The rival Koreas held their first talks since a deadly attack on a South Korean island last year amid signs of a thaw in tensions as momentum builds for a resumption of aid-for-disarmament negotiations.

Tuesday's preliminary military talks clear one of the roadblocks to a possible resumption of six-way talks aimed at ending North Korea's nuclear-weapons programme, last held more than two years ago when the North walked out.

But analysts remained sceptical about Pyongyang's motives to restart nuclear talks, saying it has reneged on past promises and instead used the funds from donor countries to develop its nuclear programme.

After doling out billions of dollars to its destitute neighbour over two decades, Seoul now insists it will only send aid once the North totally dismantles its atomic programme.

When they (North Korea) need something, which usually means money, they first drive tensions high, then switch to the charm offensive and start talks in order to get something, said Andrei Lankov, a North Korea expert at Kookmin University in Seoul.

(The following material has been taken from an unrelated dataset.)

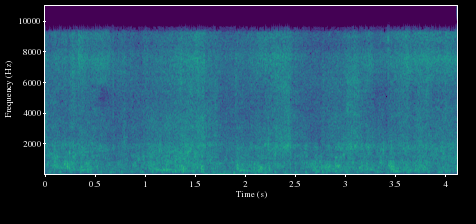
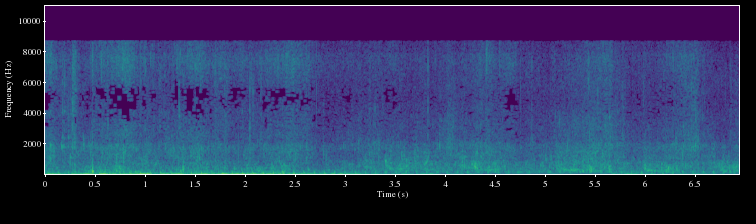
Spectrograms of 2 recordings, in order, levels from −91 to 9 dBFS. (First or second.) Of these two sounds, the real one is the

If they do not get what they need, they turn the switch back to the confrontational mood.

The two sides failed to reach an agreement on Tuesday, and will resume negotiations on Wednesday about arranging a senior-level meeting, the defence ministry in Seoul said.

Under pressure from the United States and China, host of the six-party talks, the neighbours have toned down their combative rhetoric over the past month and agreed to bilateral talks.

North Korean Colonel Ri Son-kwon patted his counterpart from the South, Col. Moon Sang-gyun, on the shoulder and they shook hands before they started negotiations at the Panmunjom truce village. The pair have met several times over the years.

The meeting was the first between the rivals since November, when the North bombarded the island of Yeonpyeong in disputed waters off the west coast, killing four people.

The two sides met for some nine hours on Tuesday. The South's defence ministry said it had requested information about last year's attack against Yeonpyeong as well as the torpedoing of one of its navy ships last March.

Pyongyang has denied sinking the ship and says the South provoked the shelling of Yeonpyeong by firing artillery rounds into its waters during a military drill.

The two Koreas are still technically at war, because an armistice, not a treaty, ended their 1950-53 civil conflict. They have been involved in dozens of deadly confrontations over the years, including cross-border commando raids, political assassinations, an airliner bombing and military clashes.


Beijing and Washington had set inter-Korean dialogue as a prerequisite to restart six-party talks. The North has said it wants to return to the broader negotiations, but Seoul and Washington have questioned its sincerity about denuclearising -- pointing to its revelations last November about a uranium enrichment programme.

Pyongyang says the uranium programme, which potentially opens a second route to make an atomic bomb after its plutonium programme, is for peaceful energy-making purposes.

Seoul and Washington want the U.N. Security Council to punish the North for the programme because it contravenes past resolutions, whereas Beijing favours dealing with the matter within the six-party talks, which also involve Japan and Russia.

The issue is expected to be raised at the U.N. Security Council this month, but experts say Beijing, a permanent member of the Security Council, is unlikely to back any new resolution against the North.

The South's Wi Sung-lac is due to visit Beijing on Thursday to discuss the best approach to deal with the North.

Seoul also says its neighbour, squeezed by U.N. sanctions for nuclear and missile tests, only wants to restart six-party talks to get aid. The South says it will only resume economic help when the North totally dismantles its atomic programme.

Tuesday's colonel-level talks are aimed at setting the time and agenda for higher-level dialogue, possibly between their defence ministers. Officials say it may take several rounds of working-level talks to prepare for the senior meeting.